VODACOM won legal permission to list on the JSE last week — despite union protests — to avoid destabilising the stock market, devaluing the rand and inflicting severe injury to the reputation of the government, says the judge who granted the go-ahead.
If the Congress of South African Trade Unions (Cosatu) had been allowed to prevent the listing, it could have triggered a contagious sell-off of shares in other sectors of the economy as foreign investors lost their faith in SA as a sound investment destination.
Those are the among the reasons North Gauteng High Court Judge John Murphy dismissed an application by Cosatu to halt the listing, according to his written judgment published yesterday.
Cosatu was supported in its disruptive action by the Independent Communications Authority of SA (Icasa) which decided belatedly it should have held public hearings.
Murphy’s dismissal of their objections after an emergency court case on a Sunday let Telkom complete a deal to sell 15% of Vodacom to the British operator Vodacom for R20,95bn and list its remaining 35% on the JSE.
Although political pressure from the new, more left-wing government was said to have fuelled Cosatu’s action, the government’s official stance was to oppose Cosatu’s plea for an interdict and the Department of Communications said the government had given its commitment to supporting the deal.
In his verdict, Murphy said listing Vodacom was part of a series of transactions that the companies claimed could not be unscrambled “without severely injuring the financial standing and reputations of the respondents and the government”.
They had proceeded in good faith, based on an earlier decision by Icasa that it did not need to approve of the unbundling. Public anticipation of the listing had created a boom in the volume of Telkom shares being traded, which were changing hands nine times faster than usual. “An interdict will therefore have adverse implications for share values, and presumably there is the risk of contagion running through to other areas in the market,” Murphy said.

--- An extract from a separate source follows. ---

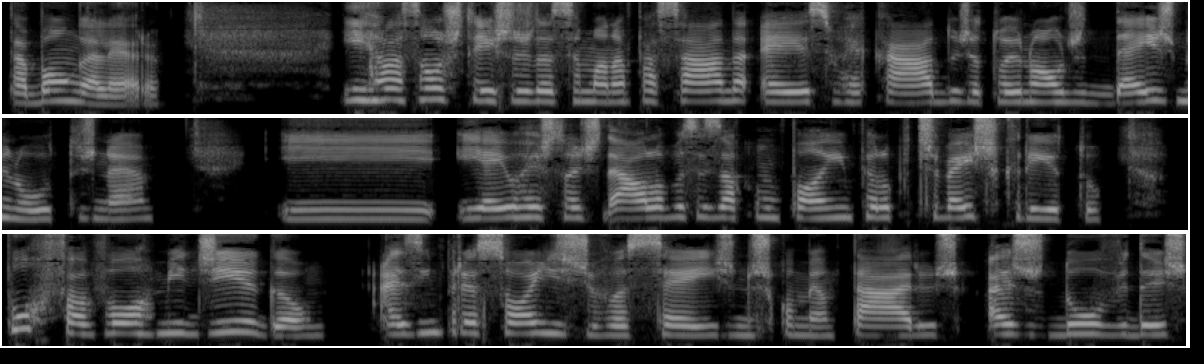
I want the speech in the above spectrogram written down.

Vodafone had also imported foreign currency worth R20,95bn to fund the deal, so blocking it would probably have an unwelcome effect on the exchange rate. Finally there was a concern that halting the deal would hurt the regulatory environment and damage SA’s reputation as an investment destination.
South Africa: Cosatu's Vodacom Plea 'Risk For Rand' - Judge